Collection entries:
· · · ·
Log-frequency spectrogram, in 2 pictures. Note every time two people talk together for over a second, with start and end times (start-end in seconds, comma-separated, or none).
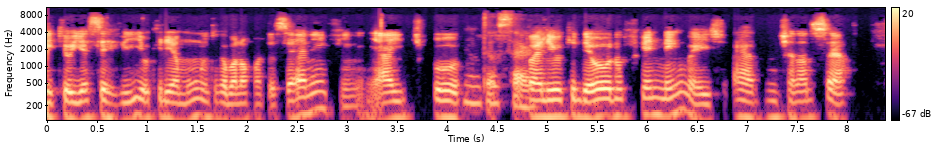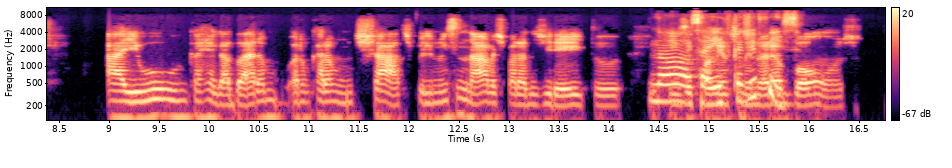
14.6-15.9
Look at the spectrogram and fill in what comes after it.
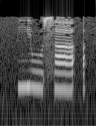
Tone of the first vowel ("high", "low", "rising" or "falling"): low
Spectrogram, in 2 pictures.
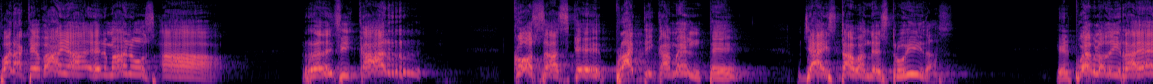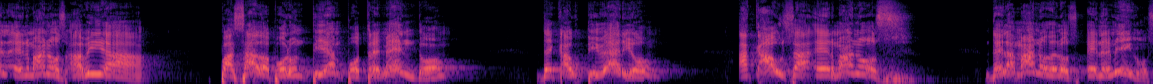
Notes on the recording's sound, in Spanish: Culto 1215pm. En vivo desde Iglesia Palabra Viva, Mclean, VA.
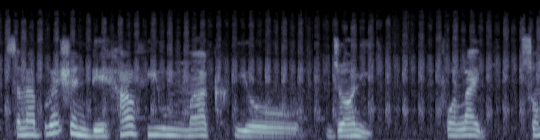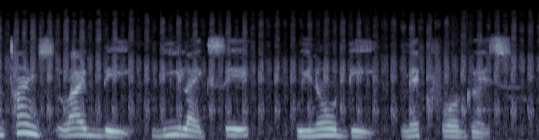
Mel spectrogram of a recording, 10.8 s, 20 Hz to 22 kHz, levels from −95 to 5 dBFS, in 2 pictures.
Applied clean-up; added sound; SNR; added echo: none; Dog; 17 dB; none.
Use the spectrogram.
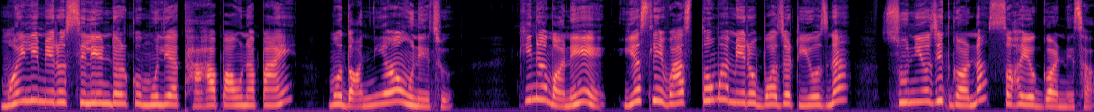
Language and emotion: Nepali, happy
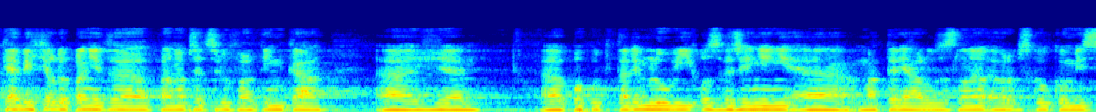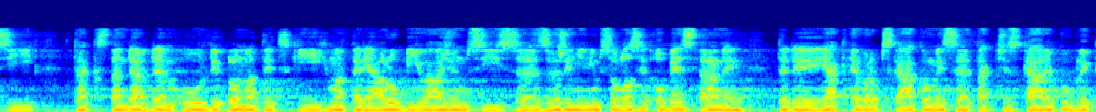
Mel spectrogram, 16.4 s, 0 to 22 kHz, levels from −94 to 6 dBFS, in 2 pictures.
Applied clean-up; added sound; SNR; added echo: none; none; none; reverberation time 0.1 s.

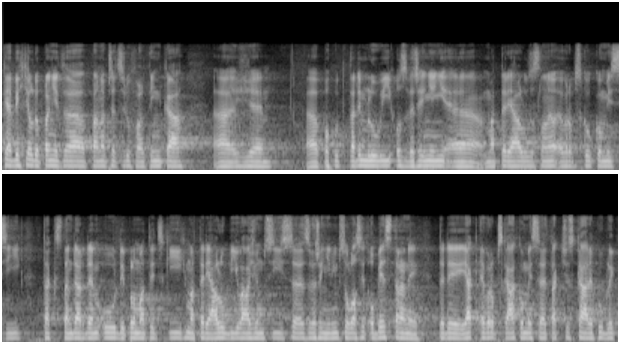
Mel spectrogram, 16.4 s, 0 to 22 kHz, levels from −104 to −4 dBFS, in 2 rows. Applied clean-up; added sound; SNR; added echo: none; none; none; none.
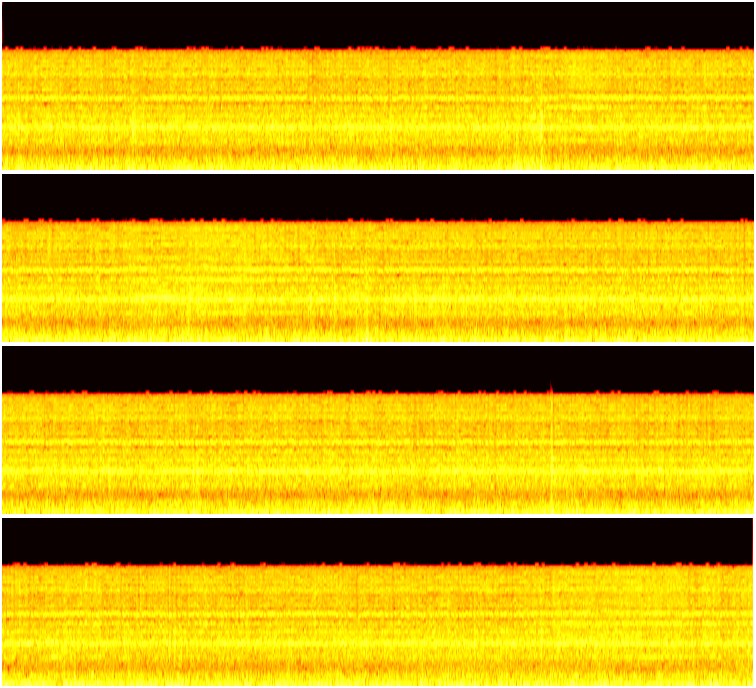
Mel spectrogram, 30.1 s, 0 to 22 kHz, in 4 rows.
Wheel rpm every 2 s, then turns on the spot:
160, 160, 170, 160, 160, 160, 160, 160, 160, 160, 160, 160, 160, 160, 160.
none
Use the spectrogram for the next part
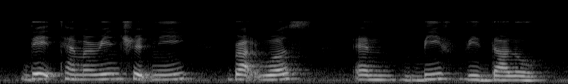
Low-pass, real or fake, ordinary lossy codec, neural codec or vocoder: none; real; none; none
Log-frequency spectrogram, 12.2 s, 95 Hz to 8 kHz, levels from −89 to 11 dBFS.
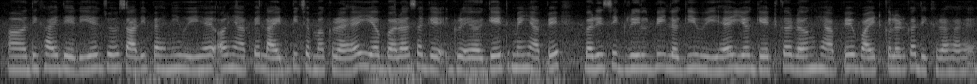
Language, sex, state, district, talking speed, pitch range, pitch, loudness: Hindi, female, Chhattisgarh, Bastar, 220 wpm, 200-220 Hz, 210 Hz, -34 LUFS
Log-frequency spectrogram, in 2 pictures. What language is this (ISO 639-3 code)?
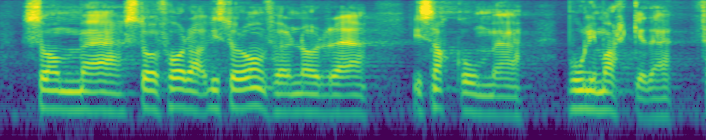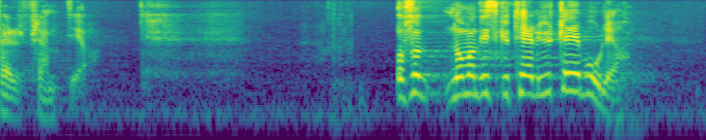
nor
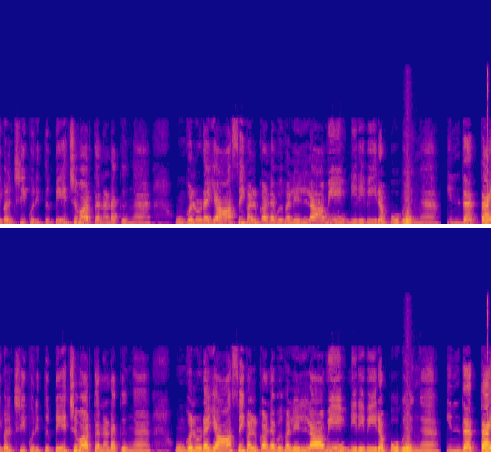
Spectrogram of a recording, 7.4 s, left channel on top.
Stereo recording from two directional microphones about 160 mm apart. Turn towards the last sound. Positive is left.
turn(degrees=-40)  # may be behind; listen again after turning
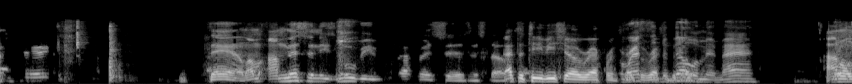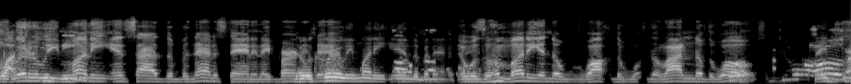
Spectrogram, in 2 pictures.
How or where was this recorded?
video call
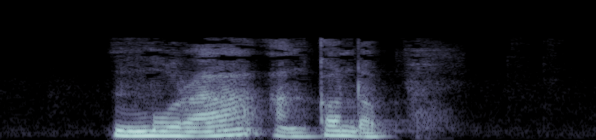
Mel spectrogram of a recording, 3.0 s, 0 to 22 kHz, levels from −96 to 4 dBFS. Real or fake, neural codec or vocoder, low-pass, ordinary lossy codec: real; none; 7.2 kHz; MP3, 32 kbps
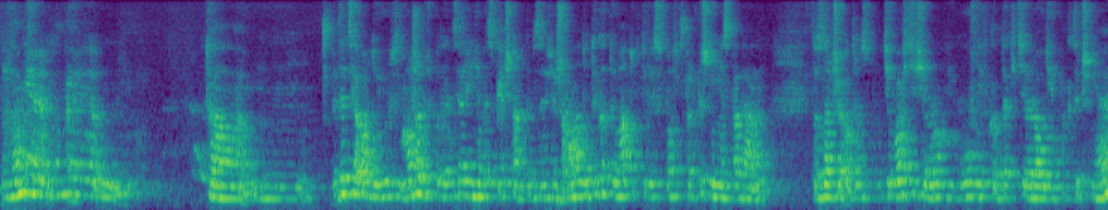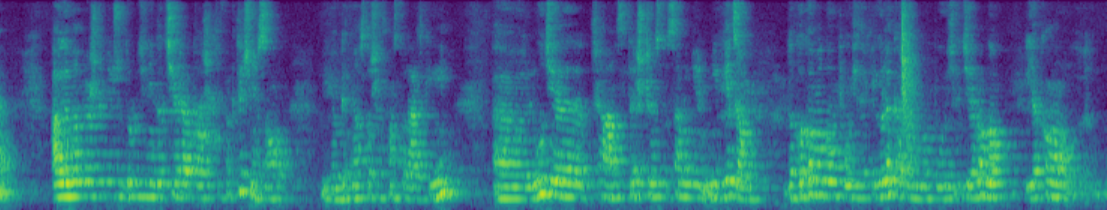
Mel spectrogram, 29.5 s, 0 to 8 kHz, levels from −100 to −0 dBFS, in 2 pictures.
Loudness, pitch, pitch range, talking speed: -24 LUFS, 190 Hz, 180-205 Hz, 150 wpm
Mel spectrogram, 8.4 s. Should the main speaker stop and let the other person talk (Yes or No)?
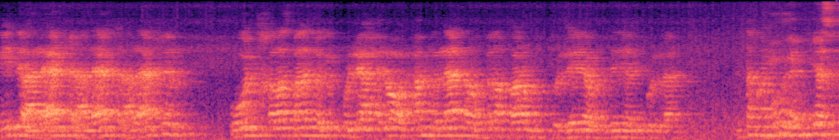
Yes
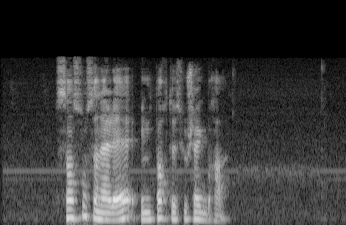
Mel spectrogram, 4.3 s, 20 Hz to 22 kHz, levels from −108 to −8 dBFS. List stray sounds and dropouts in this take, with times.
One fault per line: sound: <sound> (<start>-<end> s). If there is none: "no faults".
no faults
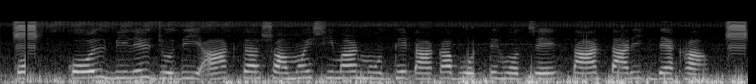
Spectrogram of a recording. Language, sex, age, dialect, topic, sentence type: Bengali, female, 18-24, Jharkhandi, banking, statement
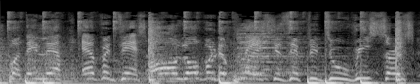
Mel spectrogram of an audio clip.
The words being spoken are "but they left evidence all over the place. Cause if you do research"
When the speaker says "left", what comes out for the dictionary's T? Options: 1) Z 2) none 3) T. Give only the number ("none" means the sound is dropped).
3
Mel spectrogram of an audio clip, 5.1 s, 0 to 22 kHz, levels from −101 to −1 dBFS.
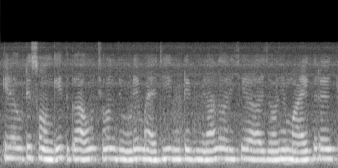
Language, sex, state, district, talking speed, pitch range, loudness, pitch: Odia, female, Odisha, Sambalpur, 165 wpm, 215-230 Hz, -12 LUFS, 225 Hz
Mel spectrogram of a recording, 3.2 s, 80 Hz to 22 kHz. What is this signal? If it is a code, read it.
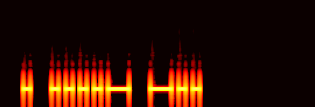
Morse code, heard as a keyed tone, about 17 wpm, 700 Hz. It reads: E4D
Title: All Cut Numbers - 3-Digit 17wpm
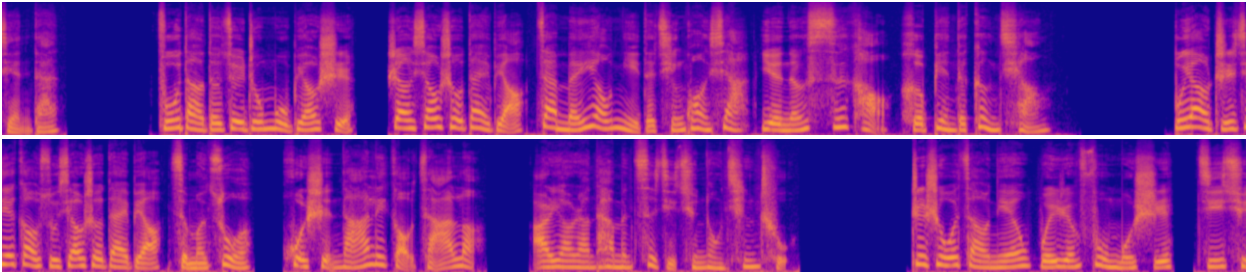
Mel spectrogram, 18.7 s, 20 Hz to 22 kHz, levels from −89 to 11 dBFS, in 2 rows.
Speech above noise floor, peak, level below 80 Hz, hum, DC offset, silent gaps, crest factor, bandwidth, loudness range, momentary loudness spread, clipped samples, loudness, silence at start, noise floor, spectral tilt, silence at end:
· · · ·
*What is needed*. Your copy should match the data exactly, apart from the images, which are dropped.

*Task response*.
Log-frequency spectrogram, in 2 pictures. Note every time two people talk together for over a second, with start and end times (start-end in seconds, comma-separated, or none).
14.6-15.9
Look at the spectrogram and fill in what comes after it.
Tone of the first vowel ("high", "low", "rising" or "falling"): low
Spectrogram, in 2 pictures.
Notes on the recording's sound, in Spanish: Culto 1215pm. En vivo desde Iglesia Palabra Viva, Mclean, VA.
Mel spectrogram of a recording, 10.8 s, 20 Hz to 22 kHz, levels from −95 to 5 dBFS, in 2 pictures.
Applied clean-up; added sound; SNR; added echo: none; Dog; 17 dB; none.
Use the spectrogram.
Language and emotion: Nepali, happy
Mel spectrogram, 16.4 s, 0 to 22 kHz, levels from −94 to 6 dBFS, in 2 pictures.
Applied clean-up; added sound; SNR; added echo: none; none; none; reverberation time 0.1 s.

Mel spectrogram, 16.4 s, 0 to 22 kHz, levels from −104 to −4 dBFS, in 2 rows. Applied clean-up; added sound; SNR; added echo: none; none; none; none.
Mel spectrogram, 30.1 s, 0 to 22 kHz, in 4 rows.
Wheel rpm every 2 s, then turns on the spot:
160, 160, 170, 160, 160, 160, 160, 160, 160, 160, 160, 160, 160, 160, 160.
none
Use the spectrogram for the next part
Low-pass, real or fake, ordinary lossy codec, neural codec or vocoder: none; real; none; none
Log-frequency spectrogram, 12.2 s, 95 Hz to 8 kHz, levels from −89 to 11 dBFS.
Language, sex, state, district, talking speed, pitch range, pitch, loudness: Hindi, female, Chhattisgarh, Bastar, 220 wpm, 200-220 Hz, 210 Hz, -34 LUFS
Log-frequency spectrogram, in 2 pictures. What language is this (ISO 639-3 code)?
nor
Spectrogram of a recording, 7.4 s, left channel on top.
Stereo recording from two directional microphones about 160 mm apart. Turn towards the last sound. Positive is left.
turn(degrees=-40)  # may be behind; listen again after turning
Spectrogram, in 2 pictures.
How or where was this recorded?
video call
Mel spectrogram of a recording, 3.0 s, 0 to 22 kHz, levels from −96 to 4 dBFS. Real or fake, neural codec or vocoder, low-pass, ordinary lossy codec: real; none; 7.2 kHz; MP3, 32 kbps
Mel spectrogram, 29.5 s, 0 to 8 kHz, levels from −100 to −0 dBFS, in 2 pictures.
Loudness, pitch, pitch range, talking speed: -24 LUFS, 190 Hz, 180-205 Hz, 150 wpm
Mel spectrogram, 8.4 s. Should the main speaker stop and let the other person talk (Yes or No)?
Yes
Mel spectrogram, 4.3 s, 20 Hz to 22 kHz, levels from −108 to −8 dBFS. List stray sounds and dropouts in this take, with times.
One fault per line: sound: <sound> (<start>-<end> s). If there is none: "no faults".
no faults
Spectrogram of a recording. Language, sex, age, dialect, topic, sentence type: Bengali, female, 18-24, Jharkhandi, banking, statement
Mel spectrogram of an audio clip.
The words being spoken are "but they left evidence all over the place. Cause if you do research"
When the speaker says "left", what comes out for the dictionary's T? Options: 1) Z 2) none 3) T. Give only the number ("none" means the sound is dropped).
3
Mel spectrogram of an audio clip, 5.1 s, 0 to 22 kHz, levels from −101 to −1 dBFS.
Language, sex, state, district, talking speed, pitch range, loudness, pitch: Odia, female, Odisha, Sambalpur, 165 wpm, 215-230 Hz, -12 LUFS, 225 Hz
Mel spectrogram of a recording, 3.2 s, 80 Hz to 22 kHz. What is this signal? If it is a code, read it.
Morse code, heard as a keyed tone, about 17 wpm, 700 Hz. It reads: E4D
Title: All Cut Numbers - 3-Digit 17wpm
Mel spectrogram, 18.7 s, 20 Hz to 22 kHz, levels from −89 to 11 dBFS, in 2 rows.
Speech above noise floor, peak, level below 80 Hz, hum, DC offset, silent gaps, crest factor, bandwidth, loudness range, momentary loudness spread, clipped samples, loudness, silence at start, noise floor, spectral tilt, silence at end:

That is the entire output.